Work item
From the entries below, output the line with "write down what was said, spectrogram above" and each following line up to and including the line with "I'd like to", exactly as written.

Data for processing
[Start of Attachment]
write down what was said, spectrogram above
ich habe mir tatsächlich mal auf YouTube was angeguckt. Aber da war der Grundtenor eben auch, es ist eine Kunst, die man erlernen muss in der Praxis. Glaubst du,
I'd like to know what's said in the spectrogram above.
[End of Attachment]
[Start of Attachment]
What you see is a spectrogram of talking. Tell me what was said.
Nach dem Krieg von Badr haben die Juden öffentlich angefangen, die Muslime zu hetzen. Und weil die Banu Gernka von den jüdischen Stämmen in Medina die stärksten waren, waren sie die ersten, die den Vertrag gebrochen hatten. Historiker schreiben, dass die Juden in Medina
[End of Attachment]
Problem solution
write down what was said, spectrogram above
ich habe mir tatsächlich mal auf YouTube was angeguckt. Aber da war der Grundtenor eben auch, es ist eine Kunst, die man erlernen muss in der Praxis. Glaubst du,
I'd like to know what's said in the spectrogram above.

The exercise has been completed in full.